Top of Input material

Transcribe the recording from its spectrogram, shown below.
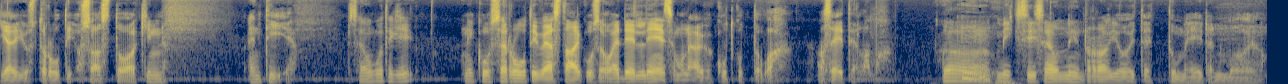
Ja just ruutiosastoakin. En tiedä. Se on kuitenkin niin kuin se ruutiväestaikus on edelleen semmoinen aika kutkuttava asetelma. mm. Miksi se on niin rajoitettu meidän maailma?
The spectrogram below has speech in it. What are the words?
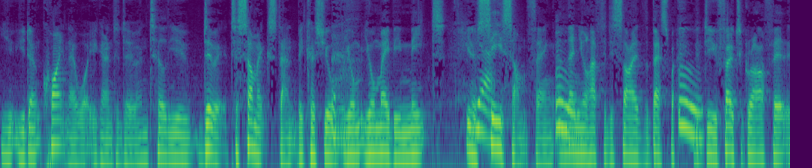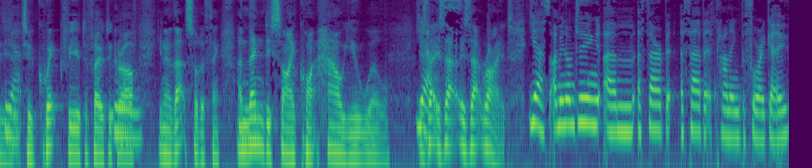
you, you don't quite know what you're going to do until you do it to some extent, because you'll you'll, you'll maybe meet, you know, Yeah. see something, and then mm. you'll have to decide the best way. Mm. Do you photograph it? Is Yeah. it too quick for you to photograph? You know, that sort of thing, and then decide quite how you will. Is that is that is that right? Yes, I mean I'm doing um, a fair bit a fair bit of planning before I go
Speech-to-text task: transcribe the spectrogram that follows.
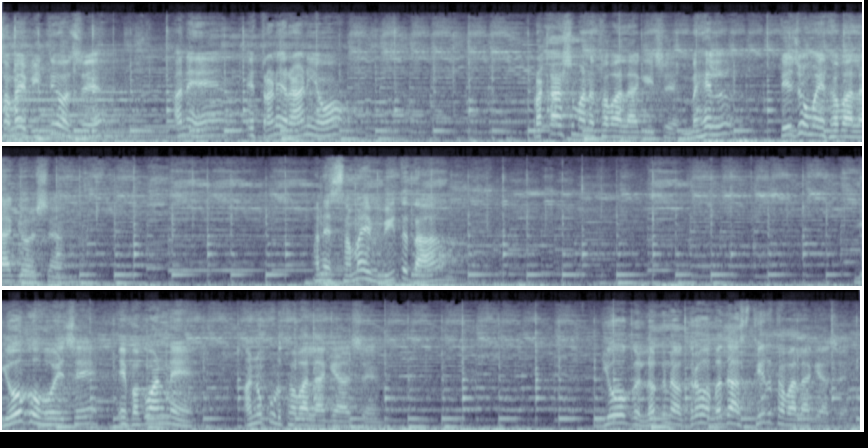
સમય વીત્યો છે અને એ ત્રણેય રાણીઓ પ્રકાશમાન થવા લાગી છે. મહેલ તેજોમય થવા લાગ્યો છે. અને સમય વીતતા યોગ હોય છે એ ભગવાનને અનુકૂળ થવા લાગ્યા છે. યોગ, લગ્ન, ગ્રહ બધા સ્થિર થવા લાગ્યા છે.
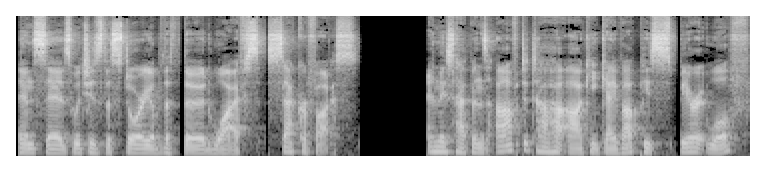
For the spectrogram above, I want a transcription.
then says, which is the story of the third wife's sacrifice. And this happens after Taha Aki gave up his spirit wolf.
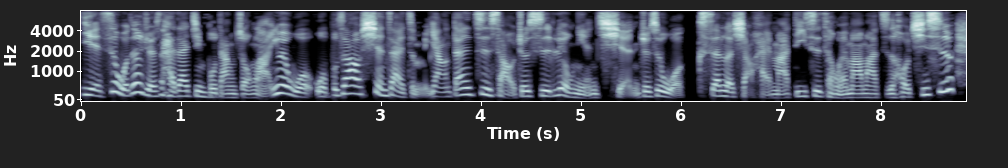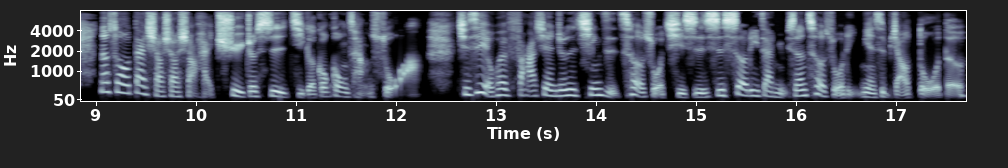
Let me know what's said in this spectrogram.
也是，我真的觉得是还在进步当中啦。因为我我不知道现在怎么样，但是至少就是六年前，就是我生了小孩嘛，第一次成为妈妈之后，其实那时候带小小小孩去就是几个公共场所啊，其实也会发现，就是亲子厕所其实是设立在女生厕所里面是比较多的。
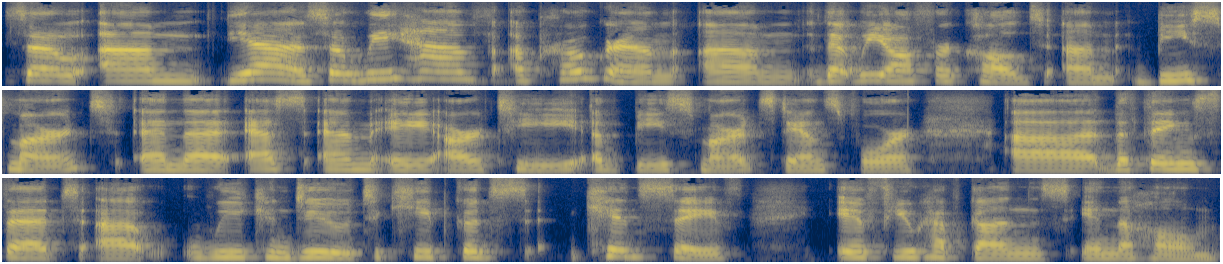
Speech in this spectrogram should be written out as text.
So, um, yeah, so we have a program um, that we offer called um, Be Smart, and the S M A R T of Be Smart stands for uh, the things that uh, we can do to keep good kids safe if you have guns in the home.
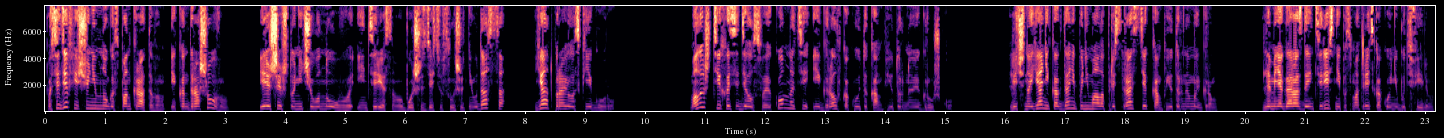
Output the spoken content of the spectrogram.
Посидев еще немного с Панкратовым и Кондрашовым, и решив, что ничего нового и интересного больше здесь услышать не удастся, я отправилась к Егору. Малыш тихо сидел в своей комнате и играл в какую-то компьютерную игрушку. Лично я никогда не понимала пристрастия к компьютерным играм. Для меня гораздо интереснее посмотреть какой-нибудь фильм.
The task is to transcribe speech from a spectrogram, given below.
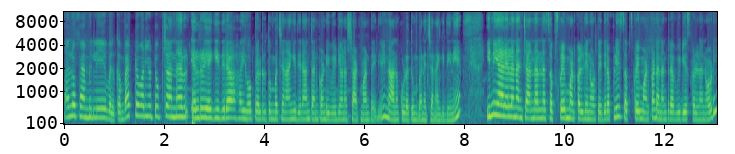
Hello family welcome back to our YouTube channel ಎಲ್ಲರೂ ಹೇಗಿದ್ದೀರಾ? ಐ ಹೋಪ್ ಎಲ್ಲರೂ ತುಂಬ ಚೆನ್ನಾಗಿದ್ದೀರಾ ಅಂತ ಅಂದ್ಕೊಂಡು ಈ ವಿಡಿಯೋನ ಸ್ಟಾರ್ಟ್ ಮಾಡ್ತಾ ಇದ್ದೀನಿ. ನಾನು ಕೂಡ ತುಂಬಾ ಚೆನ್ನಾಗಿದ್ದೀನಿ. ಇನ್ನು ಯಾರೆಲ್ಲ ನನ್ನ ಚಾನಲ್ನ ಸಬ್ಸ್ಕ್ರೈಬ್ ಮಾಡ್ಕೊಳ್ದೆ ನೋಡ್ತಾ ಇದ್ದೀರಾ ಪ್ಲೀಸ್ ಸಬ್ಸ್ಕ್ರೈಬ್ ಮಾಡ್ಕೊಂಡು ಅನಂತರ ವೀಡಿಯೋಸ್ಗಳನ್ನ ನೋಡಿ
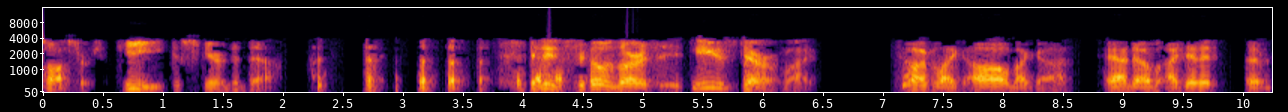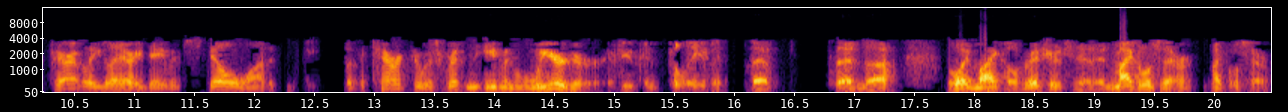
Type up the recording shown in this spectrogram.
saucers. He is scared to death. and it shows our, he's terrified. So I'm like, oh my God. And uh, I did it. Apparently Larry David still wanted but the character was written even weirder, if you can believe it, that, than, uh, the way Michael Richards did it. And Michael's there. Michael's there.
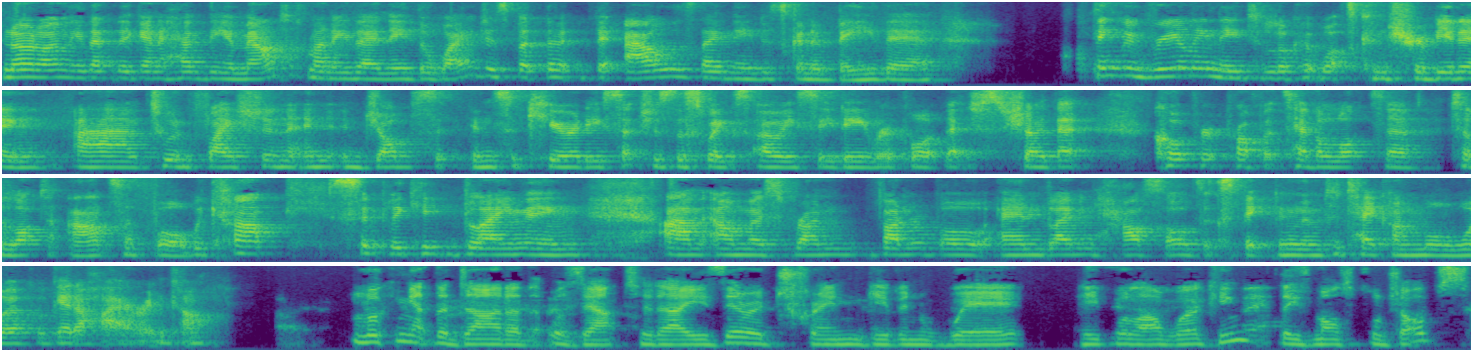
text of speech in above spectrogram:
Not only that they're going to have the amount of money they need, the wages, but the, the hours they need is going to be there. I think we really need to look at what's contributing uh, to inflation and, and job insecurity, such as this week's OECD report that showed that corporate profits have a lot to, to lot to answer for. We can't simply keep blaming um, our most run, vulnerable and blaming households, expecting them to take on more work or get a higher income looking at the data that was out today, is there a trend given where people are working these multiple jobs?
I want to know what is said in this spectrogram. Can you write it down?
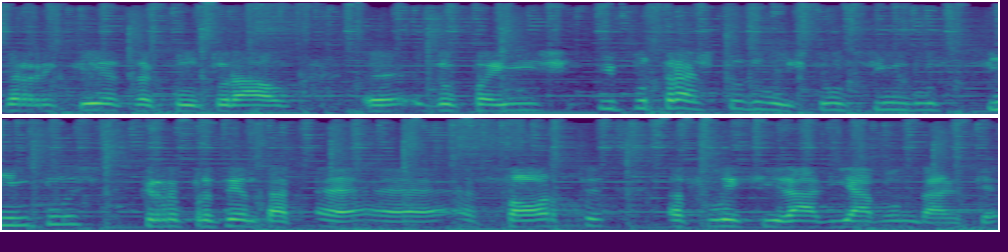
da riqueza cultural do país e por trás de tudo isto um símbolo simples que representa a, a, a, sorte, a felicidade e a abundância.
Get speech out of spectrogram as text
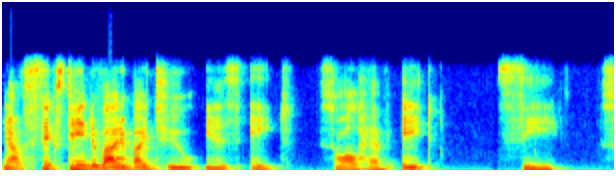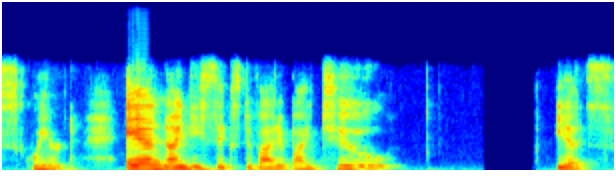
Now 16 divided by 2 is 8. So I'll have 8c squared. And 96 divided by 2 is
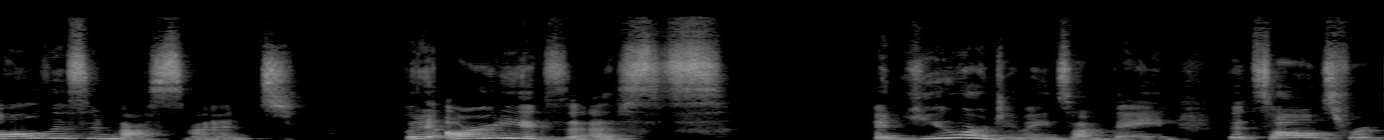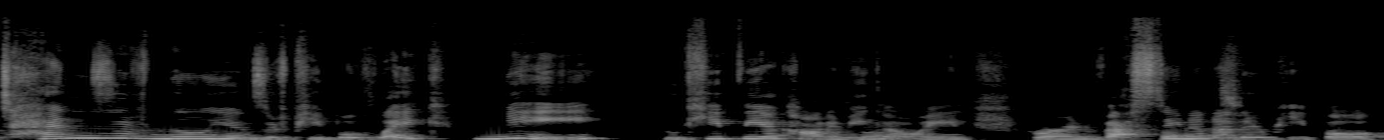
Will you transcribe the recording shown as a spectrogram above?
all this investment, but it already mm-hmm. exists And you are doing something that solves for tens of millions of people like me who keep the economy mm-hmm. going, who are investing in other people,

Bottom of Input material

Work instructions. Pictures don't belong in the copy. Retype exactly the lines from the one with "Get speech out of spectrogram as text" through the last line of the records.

Solution to this exercise.
Get speech out of spectrogram as text
Now 16 divided by 2 is 8. So I'll have 8c squared. And 96 divided by 2 is
Will you transcribe the recording shown as a spectrogram above?
all this investment, but it already mm-hmm. exists And you are doing something that solves for tens of millions of people like me who keep the economy mm-hmm. going, who are investing in other people,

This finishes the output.